Performances and workshops

The !Gubi Family stand alone performance lasts between 20 and 60 minutes, featuring a variety of different songs, dances and exotic acoustic instruments, including the mouthbow, the Gau Gau, a handheld four stringed instrument and a bow that is beaten with a stick while tapping on a biscuit tin. The three young men, occasionally joined by some of the elders, dance while accompanying the rhythm using leg rattles made from moth cocoons, while the rhythm is also kept by a Djmebe drum.

Fusion Performances

The !Gubi Family has also performed in fusion with the Kakatsitsi Master Drummers from Ghana most notably on the main stage at WOMAD in 2017 and at the Kalahari club night at the Synergy Centre in Camberwell in 2008


The !Gubi Family performing with the Kakatsitsi Drummers in 2008

The Meaning of the Songs

The !Gubi Family perform a mixture of traditional songs and dances, handed down through the generations to the current elders, and new compositions, preserving the traditional form, by the younger members of the group.

Nqale: A prayer song – our opening prayer, performed by !Gubi with accompaniment from Anna.

!Goma: The bee song, performed by Gubi using the mouthbow with an amazing array of harmonics. Traditionally, the bees show the San the tree where you must chop the trunk to get to the honey to eat and they play this song to send the bees to sleep so that they can collect the honey.

//Gudsau! The song of the dove.  It sounds like the crying of a dove, which is a healing sound/song. It gives you breath, the spirit that allows you to be out of your body and see things.

Gau Gau:  A healing song, performed by Gubi on an four stringed instrument using a recycled oil can as a resonance chamber. The peopole gather around the fire and start to sing.  The doctor will see that there is a sick man in the group and this song is going to heal him.

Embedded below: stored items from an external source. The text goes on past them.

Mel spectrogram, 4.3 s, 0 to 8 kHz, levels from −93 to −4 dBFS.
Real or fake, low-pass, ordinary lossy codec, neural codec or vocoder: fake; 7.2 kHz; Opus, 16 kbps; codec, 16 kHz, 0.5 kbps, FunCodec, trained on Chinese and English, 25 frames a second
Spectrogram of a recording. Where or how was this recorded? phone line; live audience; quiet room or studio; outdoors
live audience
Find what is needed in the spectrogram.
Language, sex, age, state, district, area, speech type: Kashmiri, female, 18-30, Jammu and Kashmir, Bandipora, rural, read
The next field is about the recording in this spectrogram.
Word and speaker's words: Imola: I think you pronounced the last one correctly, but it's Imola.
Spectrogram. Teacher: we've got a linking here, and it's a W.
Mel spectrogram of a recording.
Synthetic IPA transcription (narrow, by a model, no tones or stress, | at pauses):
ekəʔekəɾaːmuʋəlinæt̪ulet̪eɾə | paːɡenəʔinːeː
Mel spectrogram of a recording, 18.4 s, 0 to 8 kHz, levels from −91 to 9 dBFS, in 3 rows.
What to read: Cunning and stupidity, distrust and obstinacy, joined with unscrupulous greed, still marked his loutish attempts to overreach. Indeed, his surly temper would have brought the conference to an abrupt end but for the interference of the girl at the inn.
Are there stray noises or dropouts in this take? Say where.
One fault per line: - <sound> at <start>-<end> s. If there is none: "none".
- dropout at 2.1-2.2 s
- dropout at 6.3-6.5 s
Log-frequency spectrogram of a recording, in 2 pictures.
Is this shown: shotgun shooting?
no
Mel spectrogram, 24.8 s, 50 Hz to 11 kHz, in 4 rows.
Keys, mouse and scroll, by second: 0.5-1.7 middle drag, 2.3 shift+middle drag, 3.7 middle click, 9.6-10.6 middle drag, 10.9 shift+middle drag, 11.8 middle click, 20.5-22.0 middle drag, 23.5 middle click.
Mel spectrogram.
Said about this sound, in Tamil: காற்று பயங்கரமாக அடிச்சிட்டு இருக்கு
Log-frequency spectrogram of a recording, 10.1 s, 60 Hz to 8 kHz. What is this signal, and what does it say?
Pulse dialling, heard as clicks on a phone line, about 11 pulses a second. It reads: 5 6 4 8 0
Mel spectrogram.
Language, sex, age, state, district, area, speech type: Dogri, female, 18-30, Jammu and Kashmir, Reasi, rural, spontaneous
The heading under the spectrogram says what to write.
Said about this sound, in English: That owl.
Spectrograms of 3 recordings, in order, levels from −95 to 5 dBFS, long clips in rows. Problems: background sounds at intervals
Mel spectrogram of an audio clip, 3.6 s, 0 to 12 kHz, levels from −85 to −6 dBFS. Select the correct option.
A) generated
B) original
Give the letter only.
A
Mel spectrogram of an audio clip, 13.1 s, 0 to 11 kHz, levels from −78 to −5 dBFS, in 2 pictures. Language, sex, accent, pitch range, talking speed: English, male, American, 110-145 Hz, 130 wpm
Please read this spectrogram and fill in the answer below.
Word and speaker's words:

Kan DoDo:  A song, sung by Anna accompanied by the bow that is beaten with a stick while sitting on a biscuit tin, that speaks of the old days.  The San often had to walk for miles to find water and the sand would get very hot.  The children would cry to their parents to put them up on their shoulders to escape the burning sand.

//Xam:  The Lion song.  He is strong and teaches the San what they need to know , giving them the strength to catch the animals we need for food.

//Xoye: [Kili kili] The song of the ostrich.. The male ostrich is playing in the veld he sees the woman and he calls her. You see them playing with one another as they run around. John, Magnus and Johannes dance the Ostrich to the song performed by Maria and Anna, with Gubi making a star turn with a kind of indigenous beat-box, mimicking the sound of the mail Ostrich as it courts the females.

Siku Kwane:  A new song, accompanied by a vibrant dance, that says we are children that are playing our music for you all.


The !Gubi Family are available to deliver dance workshops, lasting 20-60 minutes for a variety of different age groups including children, adults and families of all ages. They can also hold clapping and singing workshops for similar age brackets, lasting between 20 an 60 minutes.

A video introducing the !Gubi Family group that toured the UK in 2008, which included grandfather !Gubi, after whom the group is named.